Business Standard

UN chief backs democracy for Myanmar 2 years after military seizes power

Two years after Myanmar's military seized power, Secretary-General Antonio Guterres voiced support Monday for the democratic aspirations of Myanmar's people

UN chief backs democracy for Myanmar 2 years after military seizes power

UN chief backs democracy for Myanmar 2 years after military seizes power | Retuers

AP United Nations
Two years after Myanmar's military seized power, Secretary-General Antonio Guterres voiced support Monday for the democratic aspirations of Myanmar's people and warned that the military's planned elections amid a crackdown on civilians and political leaders risk exacerbating instability.
UN spokesman Stephane Dujarric said the secretary-general strongly condemns all forms of violence in Myanmar as the crisis in the country deteriorates and fuel serious regional implications."
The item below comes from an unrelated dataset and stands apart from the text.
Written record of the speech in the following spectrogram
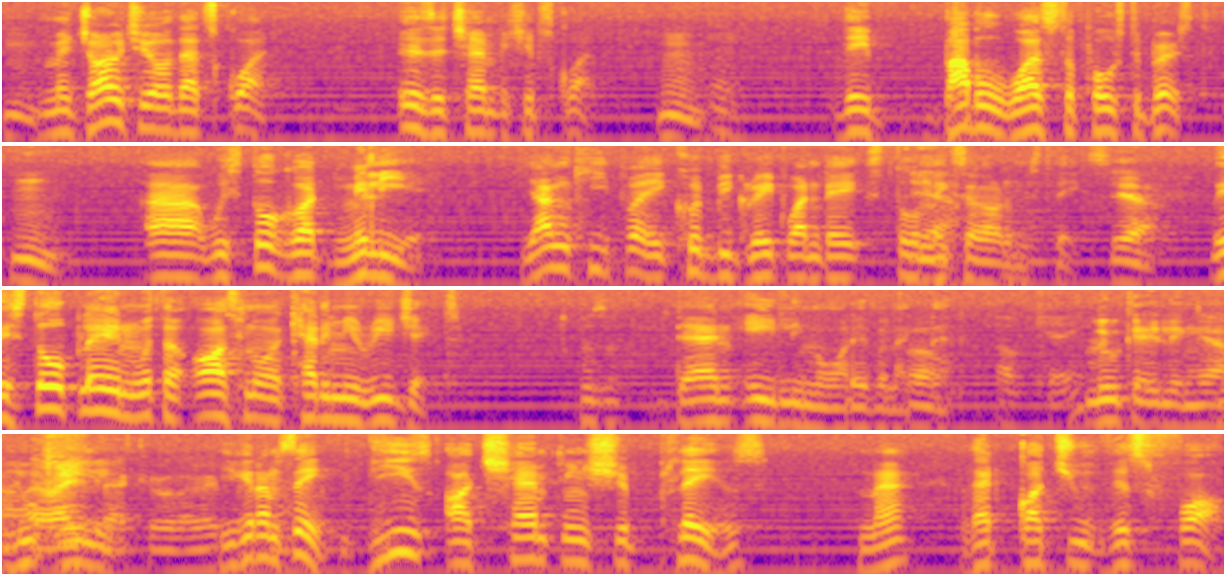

The army seized power on February 1, 2021, from the elected government of Aung San Suu Kyi, arresting her and top members of her governing National League for Democracy party, which had won a landslide victory for a second term in a November 2020 general election.
Security forces suppressed widespread opposition to the military takeover with lethal force, killing almost 2,900 civilians and arresting thousands more people who engaged in nonviolent protests.
The savage crackdown triggered armed resistance in much of the country. The military government has deemed major organisations opposed to army rule to be terrorist groups.
The military enacted a new law on registration of political parties, which was published Friday, that will make it difficult for opposition groups to mount a serious challenge to army-backed candidates in a general election scheduled for later this year. It sets minimum levels for parties, including membership levels 100 times higher than in 2020 elections, plus stiff funding requirements.
Guterres is concerned by the military's stated intention to hold elections amid intensifying aerial bombardment and burning of civilian houses, along with ongoing arrests, intimidation and harassment of political leaders, civil society actors and journalists, the UN spokesman said.
Without conditions that permit the people of Myanmar to freely exercise their political rights, the proposed polls risk exacerbating instability.
The secretary-general continues to stand in solidarity with the people of Myanmar and to support their democratic aspirations for an inclusive, peaceful and just society and the protection of all communities, including the Rohingya, Dujarric said.
Longstanding discrimination against Rohingya Muslims in Buddhist-majority Myanmar, including denial of citizenship and many other rights, exploded in August 2017 when Myanmar's military launched what it called a clearance campaign in northern Rakhine state in response to attacks on police and border guards by a Rohingya militant group.
More than 700,000 Rohingya fled to Bangladesh, where they remain in camps, as troops allegedly committed mass rapes and killings and burned thousands of homes.
In January 2020, the International Court of Justice, the UN's top court, ordered Myanmar to do all it could to prevent genocide against the Rohingya. Two days earlier, an independent commission set up by Myanmar's government concluded there were reasons to believe security forces committed war crimes against the Rohingya but not genocide.
Guterres welcomed the first-ever resolution on Myanmar adopted by the UN Security Council on December 21 demanding an immediate end to violence in the Southeast Asian nation and urging its military rulers to release all arbitrarily detained prisoners, including Suu Kyi, and to restore democratic institutions.
The resolution calls for the opposing parties to pursue dialogue and reconciliation and urges all sides to respect human rights, fundamental freedoms and the rule of law.
The secretary-general considers the resolution an important step and underlines the urgency for strengthened international unity, Dujarric said.
The spokesman said the UN special envoy for Myanmar, Noeleen Heyzer, will coordinate closely with the Association of Southeast Asian Nations on the Security Council's call to engage intensively with all relevant parties in Myanmar to achieve an end to the violence and to support a return to democracy. Indonesia took over as ASEAN chair on January 1 from Cambodia.
The United Nations is committed to staying in Myanmar and addressing the multiple vulnerabilities arising from the military's actions since February 2021, Dujarric said, urging unhindered access to all affected communities.
The secretary-general renews his call for neighbouring countries and other member states to urge the military leadership to respect the will and needs of the people of Myanmar and adhere to democratic norms, the UN spokesman said.

(Only the headline and picture of this report may have been reworked by the Business Standard staff; the rest of the content is auto-generated from a syndicated feed.)

Don't miss the most important news and views of the day. Get them on our Telegram channel

First Published: Jan 31 2023 | 12:28 PM IST

Explore News